Report Summary: The Antarctic cryptoendolithic communities are microbial ecosystems that dominate the biology of most ice-free areas in Continental Antarctica and described for the first time in the McMurdo Dry Valleys, the largest ice-free area of the continent. The Dry Valleys are a nearly pristine environment largely undisturbed and uncontaminated by humans and show remarkable peculiarities, representing an important analogue for the conditions of ancient Earth and Mars and a model environment for astrobiological studies.
These ice-free areas are dominated mostly by oligotrophic mineral soil and rocky outcrops and, for the harshest conditions in this area, the biology is dominated by cryptic microbial life-forms dwelling inside rocks. These cryptoendolithic communities are complex and self-supporting assemblages of phototrophic and heterotrophic microorganisms, including Bacteria, Chlorophyta and both free-living and lichen-forming fungi.
Despite the recent molecular studies to investigate the biodiversity and community composition, the interaction microbes-microbes and microbes-rock matrix, the spatial organisation, rock microstructure (e.g. porosity, pore size and connectivity) are totally unexplored.

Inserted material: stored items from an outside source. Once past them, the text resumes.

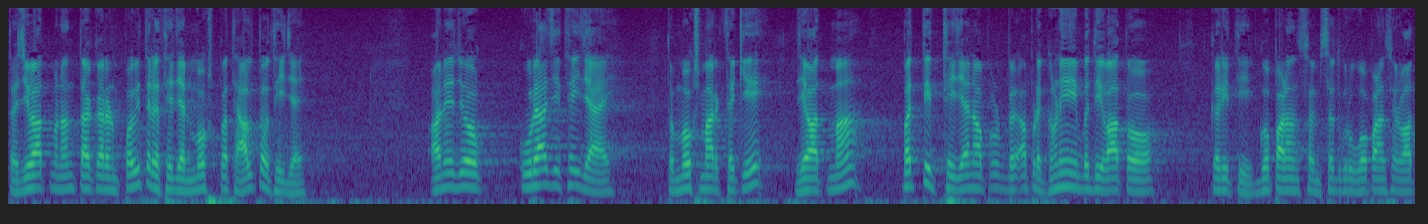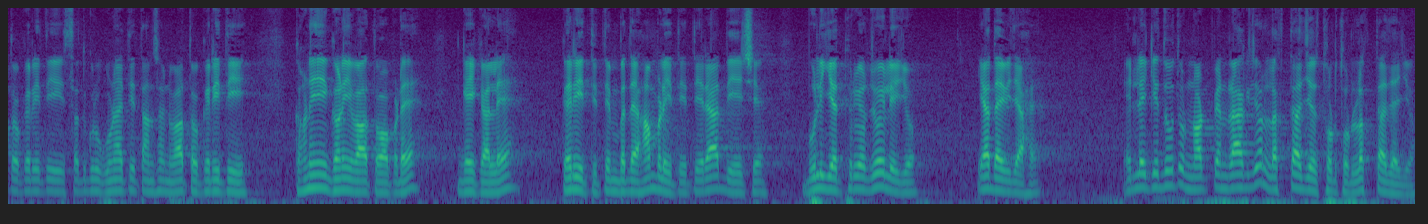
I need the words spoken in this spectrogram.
તો જીવાત્માનું અંતઃકરણ પવિત્ર થઈ જાય મોક્ષ પથે હાલતો થઈ જાય. અને જો કુરાજી થઈ જાય, તો મોક્ષ માર્ગ થકી જીવાત્મા પતિત થઈ જાય. આપણે ઘણી બધી વાતો કરી હતી. ગોપાળન સ્વામી, સદગુરુ ગોપાળન સ્વામી વાતો કરી હતી, સદગુરુ ગુણાતીતાન સ્વામી વાતો કરી હતી. ઘણી ઘણી વાતો આપણે ગઈકાલે કરી હતી. તેમ બધા સાંભળી હતી. તે રાદીએ છે ભૂલી ગયા ફરી જોઈ લેજો. યાદ આવી જાય એટલે કીધું તું નોટ પેન રાખજો લખતા જજો, થોડું થોડું લખતા જજો.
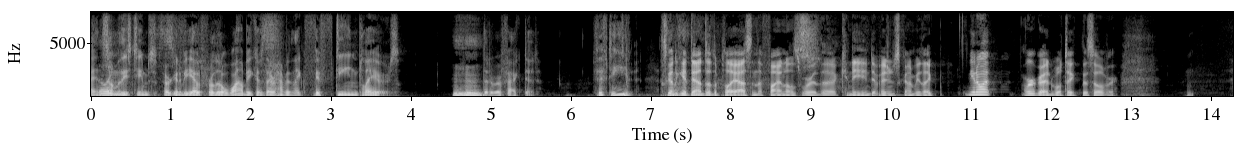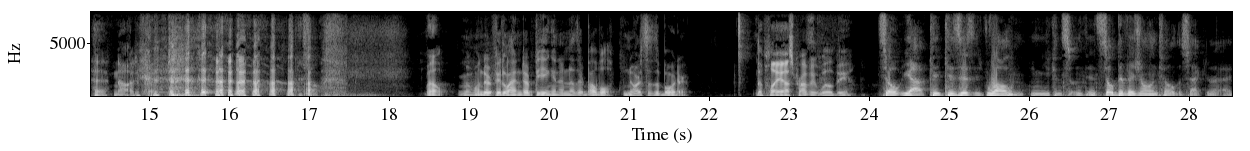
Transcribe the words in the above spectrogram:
and Like- some of these teams are going to be out for a little while because they're having like 15 players hmm that are affected. 15. It's going to get down to the playoffs and the finals where the Canadian division is going to be like, you know what? We're good. We'll take the silver. Nod. But So, Well, I wonder if it'll end up being in another bubble north of the border. the playoffs probably will be. so yeah, because this well, you can. It's still divisional until the second uh,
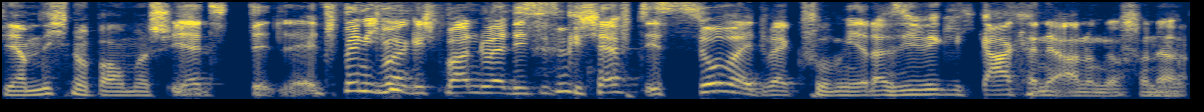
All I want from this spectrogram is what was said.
die haben nicht nur Baumaschinen. jetzt, jetzt bin ich mal gespannt, weil dieses Geschäft ist so weit weg von mir, dass ich wirklich gar keine Ahnung davon habe.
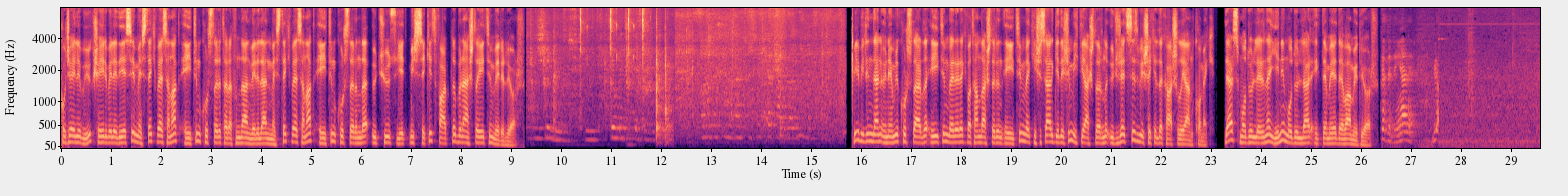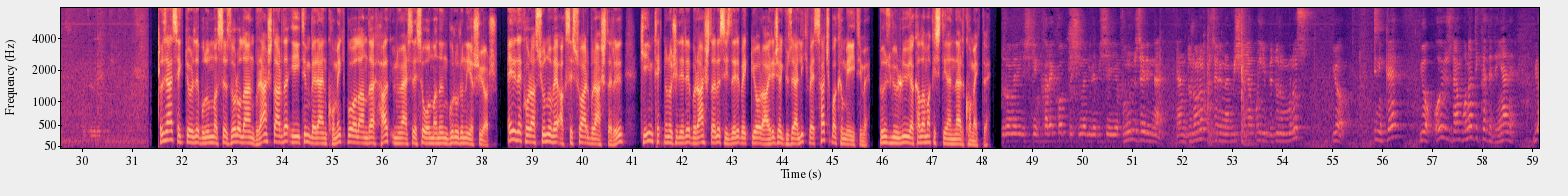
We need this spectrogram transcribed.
Kocaeli Büyükşehir Belediyesi Meslek ve Sanat Eğitim Kursları tarafından verilen meslek ve sanat eğitim kurslarında 378 farklı branşta eğitim veriliyor. Birbirinden önemli kurslarda eğitim vererek vatandaşların eğitim ve kişisel gelişim ihtiyaçlarını ücretsiz bir şekilde karşılayan KOMEK, ders modüllerine yeni modüller eklemeye devam ediyor. Dikkat edin yani bir Özel sektörde bulunması zor olan branşlarda eğitim veren KOMEK bu alanda Halk Üniversitesi olmanın gururunu yaşıyor. El dekorasyonu ve aksesuar branşları, giyim teknolojileri branşları sizleri bekliyor ayrıca güzellik ve saç bakım eğitimi. Özgürlüğü yakalamak isteyenler KOMEK'te. drone'a ilişkin kare kod dışında bile bir şey yap. Bunun üzerinden yani drone'un üzerinden bir şey yapma gibi bir durumunuz yok. Kesinlikle yok. O yüzden buna dikkat edin. Yani bir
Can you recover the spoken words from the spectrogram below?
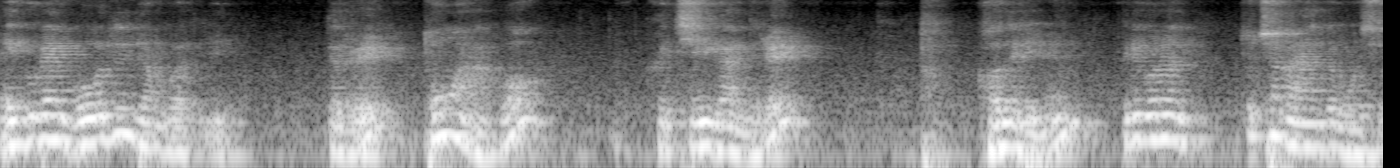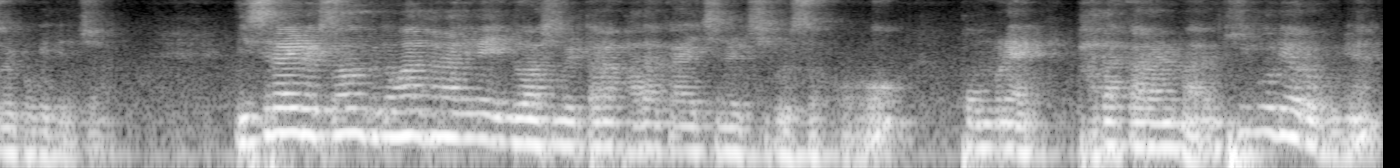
애굽의 모든 병거들을 동원하고 그 지휘관들을 거느리는 그리고는 쫓아가는 그 모습을 보게 되죠. 이스라엘 백성은 그동안 하나님의 인도하심을 따라 바닷가에 진을 치고 있었고 본문에 바닷가라는 말은 히브리어로 보면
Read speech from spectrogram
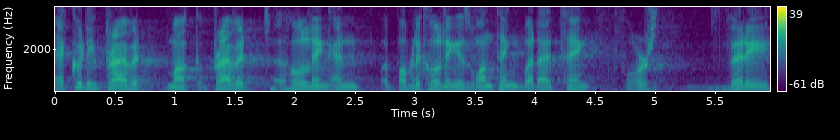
Equity private, market, private holding and public holding is one thing, but I think for very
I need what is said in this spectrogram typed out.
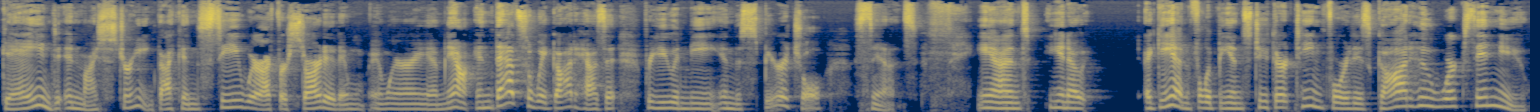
gained in my strength. I can see where I first started and, and where I am now. And that's the way God has it for you and me in the spiritual sense. And, you know, again, Philippians 2.13, for it is God who works in you.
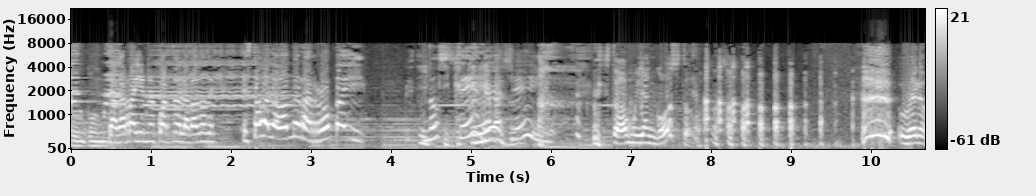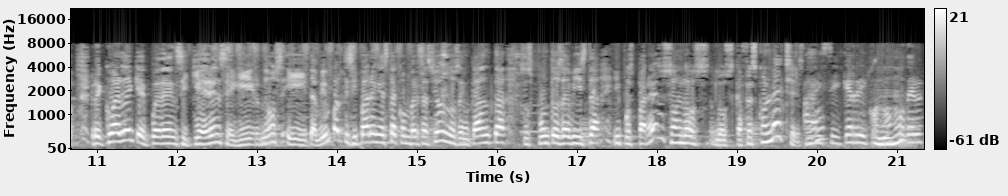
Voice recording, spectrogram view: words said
con, con- Te agarra ahí en el cuarto de lavado de, estaba lavando la ropa y... ¿Y- no y sé, qué me crees? agaché y... Estaba muy angosto. Bueno, recuerden que pueden, si quieren, seguirnos y también participar en esta conversación. Nos encanta sus puntos de vista y pues para eso son los, los cafés con leches. ¿no? Ay, sí, qué rico, ¿no? Poder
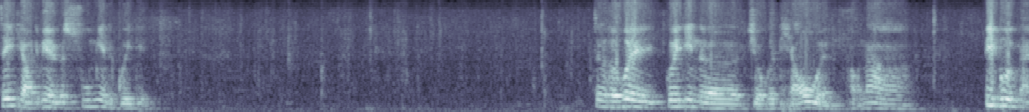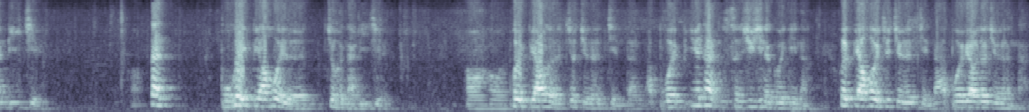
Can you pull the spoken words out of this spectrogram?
这一条里面有一个书面的规定。这个合会规定了九个条文，好，那并不难理解，但不会标会的人就很难理解，好好会标的人就觉得很简单啊，不会，因为它也不是程序性的规定啊，会标会就觉得很简单，不会标就觉得很难，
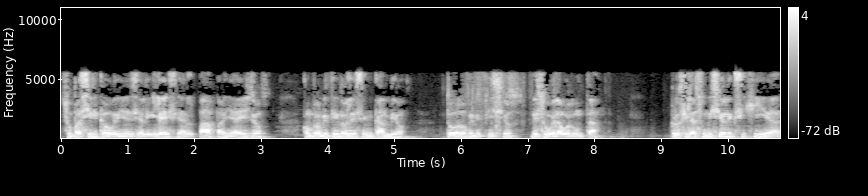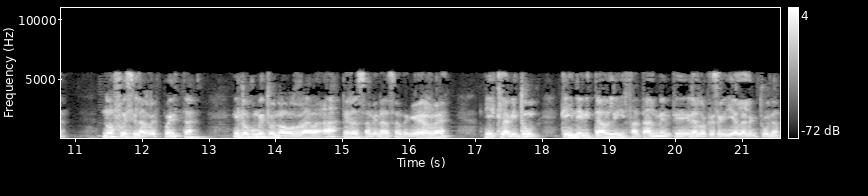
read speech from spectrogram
su pacífica obediencia a la Iglesia, al Papa y a ellos, comprometiéndoles en cambio todos los beneficios de su buena voluntad. Pero si la sumisión exigida no fuese la respuesta, el documento no ahorraba ásperas amenazas de guerra y esclavitud, que inevitable y fatalmente era lo que seguía la lectura,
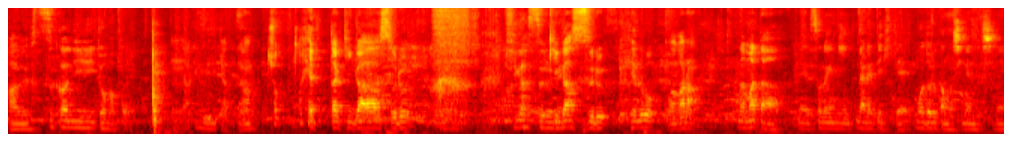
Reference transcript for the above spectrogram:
あで2日に1箱。うんやったな。ちょっと減った気がする。気がする、ね、気がする。けどわからん。まあ、また、ね、それに慣れてきて戻るかもしれんですしね。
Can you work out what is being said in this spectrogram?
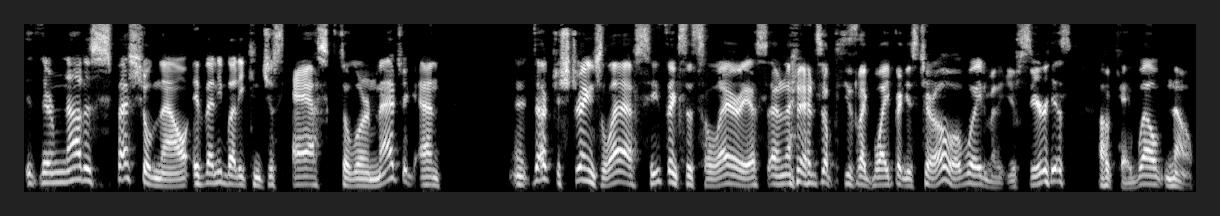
They're not as special now if anybody can just ask to learn magic. And, and Doctor Strange laughs. He thinks it's hilarious, and then ends up he's like wiping his chair. Oh, wait a minute, you're serious? Okay, well, no,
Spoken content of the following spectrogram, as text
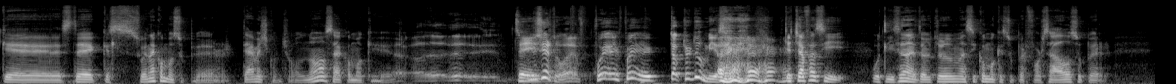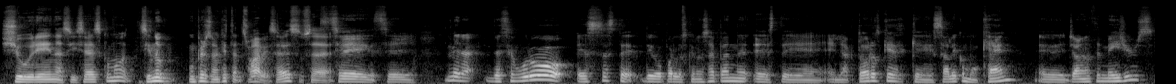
Que, este, que suena como super damage control, ¿no? O sea, como que... Sí. No es cierto, eh, fue, fue Doctor Doom. Y, o sea, qué chafa si utilizan a Doctor Doom así como que súper forzado, súper shooting, así, ¿sabes? Como siendo un personaje tan suave, ¿sabes? O sea, Sí, sí. Mira, de seguro es este, digo, para los que no sepan, este, el actor que, que sale como Kang, eh, Jonathan Majors,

We, herein, are proposing to build an interactions network map, on colonized and not colonized sandstone, resolving the contributions of the different microorganisms and the relationships established among them and between microbial cells and the lithic substrate.